One of the things I liked about the World of Darkness was the specific potential for telling very different stories in the same world. I guess that D&D was doing that for years previously, where you could cross dark stories into any setting by applying the Ravenloft rules to whatever setting you regularly played (or Spelljammer if you wanted pseudo-spacefaring, or Planescape if you wanted something a bit more metaphysical). But the World of Darkness claimed to produce distinctly different urban fantasy horror stories all set in a single rich world that didn't require jumping between worlds or planes to change the tone of each story.
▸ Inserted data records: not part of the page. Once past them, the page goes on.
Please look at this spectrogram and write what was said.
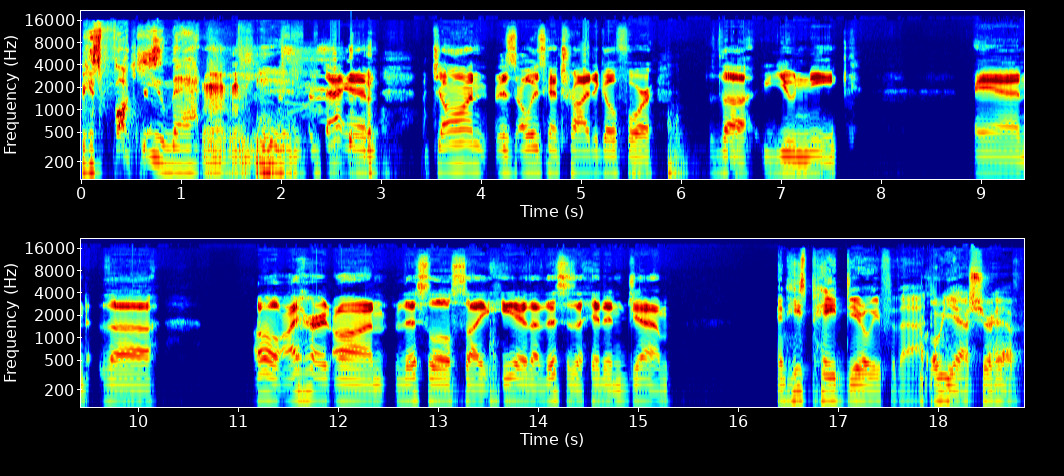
Because fuck you, Matt. that and John is always going to try to go for the unique and the oh I heard on this little site here that this is a hidden gem and he's paid dearly for that. oh yeah, sure have.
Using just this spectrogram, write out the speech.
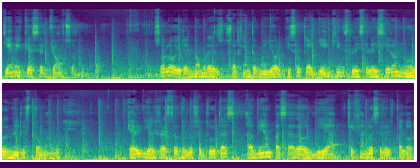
Tiene que ser Johnson. Solo oír el nombre de su sargento mayor hizo que a Jenkins le se le hiciera un nudo en el estómago. Él y el resto de los reclutas habían pasado el día quejándose del calor,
In this alley, werewolves were ripping apart a corporate executive who had greenlit a gas-mining exploration plant in a delicate ecosystem, while two alleys over a pair of vampires were delicately settling a blood feud that had been ongoing for centuries (by similarly pounding the crap out of each other).
In theory, you could run alternate weekly games with different sets of protagonists and different genres of story, but the same rotating roster of NPCs. In this vampire game Old Zeke is just a homeless guy who happens to have useful information about the local city blocks...in that werewolf game he's actually a kinfolk shaman who doesn't mind the vampires because they serve a role in the local city's ecosystem, and as long as they don't step out of line or become to powerful, he doesn't have to call in his big furry family members to put them back in their place.
It only ever got messy when the two genres actually did come into contact. What takes precedence, extra actions from Rage or Celerity? This power says it works against that attribute, but the other guys don't have that attribute... Every book seemed to have a new way of translating things between games, which worked well in tandem with another book, but contradicted two or three others.
The nWoD tried to remedy this with a core book, then making all of the creature games spin-offs from that basic structure. In that way, I thought it was good (in every other way, I found something to dislike about it... "WHAT NO KITSUNE! I'm outta here" [slams the door] )
My basic point here is that this new project "The Law" is basically very close to the direction I was heading with my earlier project "Familiar". Where one deals with keeping the peace in a crime ridden city, while the other deals with keeping magic alive in a city where the very essence of mysticism is dying. Agents of The Department of Law deal mainly with criminals, their goals are to maintain the peace and ensure the safety of citizens; this is done through investigation, establishing relationships with the local community, and dealing immediate justice when necessary. Familiars deal mainly with mystics and outsiders, their goals are to find artefacts and tomes of magic, containing them when dangerous, and releasing the energies within when the metaphysical balance needs realigning; this is also done through investigation and establishing relationships with the local community, but often needs to be done in a subversive manner to avoid the attention of the authorities.
Both games are about keeping the world in balance, one maintaning a balance of law, the other maintaining a balance of magic. Both try to keep dark things from spilling over into public view, but when one is a game about police, and the other could generally be considered a game about heists, it's easy to see how they could come into conflict. It would be just as easy to throw a few other types of games into the mix... perhaps a noir story system about private eyes who live in a grey area between the authorities, the criminals, and the metaphysical outsiders... perhaps my Tom Waits inspired game about gritty and rusted morality, focused on angels in a world where belief is both a cherished treasure and a sign of insidious insanity.
But the aim at the moment is to get one game working right.
Intuitive behaviour in gamers
6 days ago